Three-pound packages of bees with young queens should be obtained for establishing the colonies in new equipment on foundation. (The 2-pound package is used when the beekeeper has comb of honey and pollen available from other colonies.) The package bees should be introduced into the hive early in the spring when flowers are abundant and weather conditions permit the gathering of pollen that is needed for raising brood. The proper time will be approximately when willows, fruit trees, and dandelions bloom. The new colonies will have to be fed 15 to 45 pounds of sugar (cane or beet ) made into syrup by dissolving two parts of sugar in one part of hot water. This syrup is needed for the bees to secrete wax and draw the foundation into comb and to supply food until plants secrete nectar abundantly from which they can make honey. Feeding should be continued until all the combs are drawn in the brood chambers or until the bees are gathering nectar freely from the field. A colony will not take syrup from the feeder when nectar becomes available.
The establishment and growth of the honey bee colony in the shallow 10-frame equipment is shown pictorially in the accompanying sequence of pictures [NOT AVAILABLE]. A special hive split through the middle, hinged at the back, with one half supported on casters, was prepared for photographing the honey bee colony to better show the growth of the honey bee colony from the time it was established until it is ready to overwinter.
A smoker, bee veil, and hive tool are essential in the handling of bees. The smoker is indispensable and one must rapidly learn to use just the right amount of smoke, neither too much nor too little, so that the bees remain quiet on the comb.

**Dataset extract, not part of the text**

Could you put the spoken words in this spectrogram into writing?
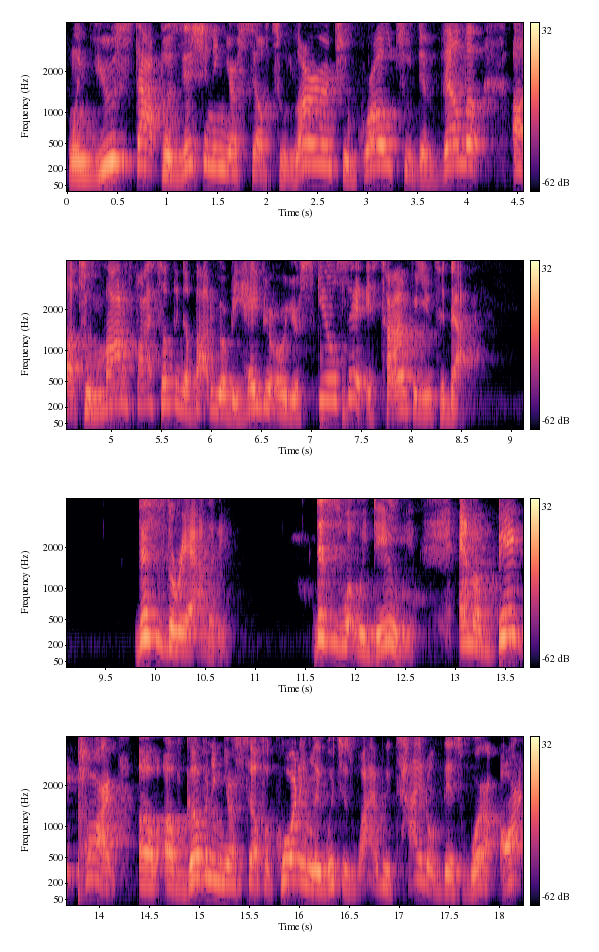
When you stop positioning yourself to learn, to grow, to develop, uh, to modify something about your behavior or your skill set, it's time for you to die. This is the reality. This is what we deal with. And a big part of, of governing yourself accordingly, which is why we titled this Where Art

A bee veil should always bee worn, and the hive tool is much more satisfactory than a screwdriver for separating the hive chambers or frames.
What you see the bees do will prove interesting; what they produce for your table will prove delicious; and it’s just possible you might have some fruit trees that will be more fruitful because you are keeping bees.
Why Domestic Bees are important.
To understand the threat of African Honey Bees, it’s necessary to know something in general about Domestic Honey Bees and their behavior.
Domestic Honey Bees are important advantageous insects and we would be in large trouble when they were all suddenly destroyed. Unless a Domestic Honey Bee colony is in a location that is close to people , pets or farm animals, it ought to be left alone.
Most people appreciate the primary product of the hive – honey. Honey production, nevertheless, is not the only use for Domestic Honey Bees. They are also very important to agriculture, a sophisticated business that impacts the state’s economy by about $6.3 billion yearly.
Indeed, one-third of our daily diet comes from crops pollinated by Domestic Honey Bees. Without the pollen that Domestic Honey Bees transport, many plants can’t produce fruits, vegetables and seeds. Imagine walking into your neighborhood supermarket and locating a third of the food currently available not on the shelves!